Green Party President Peter Sinkamba has maintained that maize is a poor mans crop which should not be used a poverty reduction strategy.
Responding to a press query on the floor price of K65 per 50kg bag of maize, Mr. Sinkamba reiterated his 2016 presidential election campaign slogan that “maize is a poor mans crop” which cannot be used as a strategic crop to alleviate poverty in a country or other setting.
He explained that since independence in 1964, successive government has invested billions of dollars in maize production as an economic empowerment strategy for the rural framers but not a single farmer has ever been economically empowered through maize cultivation.
“Point at any farmer that you know in Zambia today who can be used as an example of economic empowerment through input support and you will find not even one person despite billions of dollars having being religiously pumped on the strategy since independence in 1964,” Mr. Sinkamba said.
“That’s why, as the Green Party, we think that this strategy is worthless. It needs a serious rethink. Put simply, we are wasting billions of dollars on a worthless poor man’s crop. We need to start thinking outside the box invest in high value crops which can realistically bring about economic empowerment to our people,” he added.
Mr. Sinkamba said there is no country in the world today which can be pointed at as having been prosperous from maize production.
“There is no nation in the world which is prosperous for maize production despite the crop having been cultivated religiously for last 10,000 years or so. The major producer of maize in the world is the United States followed by China and Brazil where it is produced at commercial scale largely for pigs and other livestock markets. It is not a crop for small scale producers because it ends up impoverishing them if they depend on it for human consumption and economic empowerment,” he said.
Mr. Sinkamba said the average price of maize per tonne on the international market is US$210 per metric tonne which is equivalent to 20 by 50 kg bags. He said an average villager produces about 20 bags per season, which is equivalent to one tonne.

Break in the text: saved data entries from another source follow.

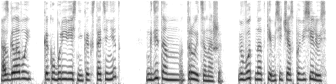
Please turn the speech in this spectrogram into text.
А с головой, как у буревестника, кстати, нет?» Где там троица наша? Вот над кем сейчас повеселюсь».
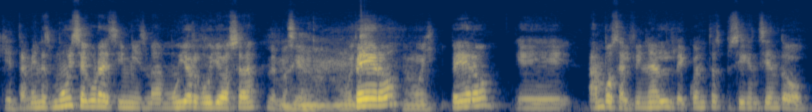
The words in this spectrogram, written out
quien también es muy segura de sí misma, muy orgullosa, Demasiado. Mucho, pero, muy. pero eh, ambos al final de cuentas pues, siguen siendo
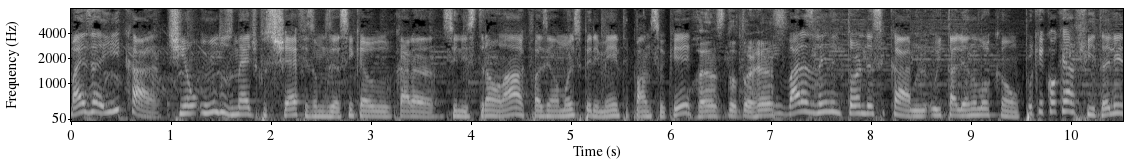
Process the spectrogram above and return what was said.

“Subtract 10 bags from the 20 bags produced, which every household in a village household requires for food security per year, this leaves you with 10 bags for economic empowerment. In monetary terms using global market prices, this works out to be US$105. The question is: can someone live on US$105 for the whole year? Mind you, the poverty datum line is one dollar per day or in other words, US$365 dollars per year. So the net income for subsistence farmers in the village is less than half the international poverty datum line. Even if the price of maize is increased threefold from K65, that makes no difference in terms of poverty statistics and thresholds. These are hard facts and it is the reason we call maize a poor man’s crop,” he said.
Issued by the Green Party Media Team